A World Trade Organization (WTO) dispute settlement panel has found that
a series of food safety restrictions imposed by the Indian government on
imports of U.S. poultry products was based on the inaccurate proposition
that U.S. poultry was more likely to carry bird flu. India failed to distinguish
between high-pathogenic bird flu that had not been found in the United
States since 2004 and a low-pathogenic strain that had appeared in the
country, the WTO panel found, so it rejected the Agreement on Sanitary and
Phytosanitary Measures. The United States initially challenged the import
restriction in 2012 following complaints from chicken farmers accusing the
Indian government of unfairly shielding its poultry producers from foreign
competition.
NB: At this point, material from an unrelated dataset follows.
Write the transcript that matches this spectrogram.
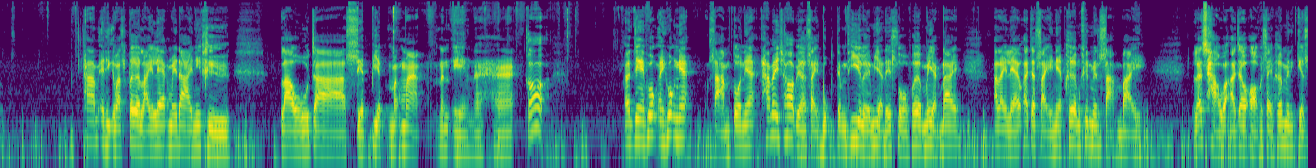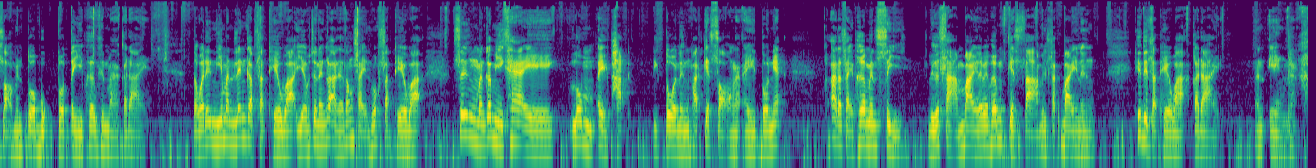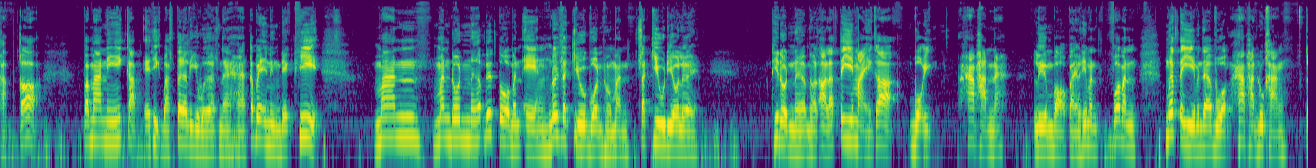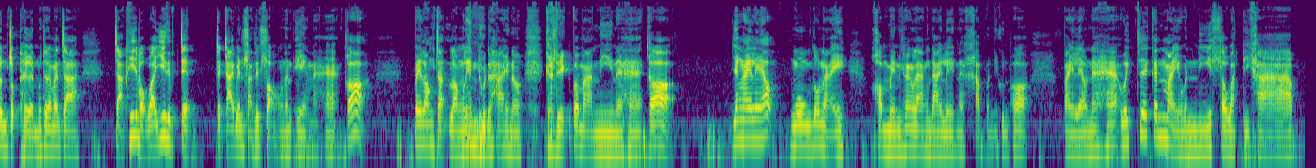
ถ้าเอทิกบัสเตอร์ไลท์แรกไม่ได้นี่คือ เราจะเสียเปรียบมาก ๆ นั่นเองนะฮะ ก็จริงไอ้พวกไอ้พวกเนี้ยสามตัวเนี้ย ถ้าไม่ชอบอย่าใส่บุกเต็มที่เลยไม่อยากได้โซเพิ่มไม่อยากได้อะไรแล้ว อาจจะใส่เนี่ยเพิ่มขึ้นเป็นสามใบ และเฉาอะอาจจะเอาออกไปใส่เพิ่มเป็นเกียร์สองเป็นตัวบุกตัวตีเพิ่มขึ้นมาก็ได้ แต่ว่าเด็กนี้มันเล่นกับสัตว์เทวะเยอะเพราะฉะนั้นก็อาจจะต้องใส่พวกสัตว์เทวะ ซึ่งมันก็มีแค่ไอ้ล่มไอ้พัด อีกตัวหนึ่งพัดเกตสองอะไอตัวเนี้ยก็อาจจะใส่เพิ่มเป็นสี่หรือสามใบแล้วไปเพิ่มเกตสามอีกสักใบหนึ่งที่ติดสัตว์เทวะก็ได้ นั่นเองนะครับ ก็ประมาณนี้กับ e t h i c Buster Reverse นะฮะ ก็เป็นอีกหนึ่งเด็กที่มันมันโดนเนิร์ฟด้วยตัวมันเอง ด้วยสกิลบนของมัน สกิลเดียวเลย ที่โดนเนิร์ฟเนอะอ๋อแล้วตีใหม่ก็บวกอีกห้าพันนะ ลืมบอกไปที่มันเพราะว่ามันเมื่อตีมันจะบวกห้าพันทุกครั้ง จนจบเทิร์นเพราะฉะนั้นมันจะจากที่จะบอกว่า 27 จะกลายเป็น 32 นั่นเองนะฮะ ก็ไปลองจัดลองเล่นดูได้เนาะกับเด็กประมาณนี้นะฮะ ก็ยังไงแล้วงงตรงไหน คอมเมนต์ข้างล่างได้เลยนะครับ วันนี้คุณพ่อไปแล้วนะฮะ ไว้เจอกันใหม่วันนี้สวัสดีครับ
India has 60 days to challenge the panel’s findings, and if it does,
the WTO Appellate Body will have 90 days to issue a report on the dispute.


Issue 541

About The Author

For decades, manufacturers, distributors and retailers at every link in the food chain have come to Shook, Hardy & Bacon to partner with a legal team that understands the issues they face in today's evolving food production industry. Shook attorneys work with some of the world's largest food, beverage and agribusiness companies to establish preventative measures, conduct internal audits, develop public relations strategies, and advance tort reform initiatives.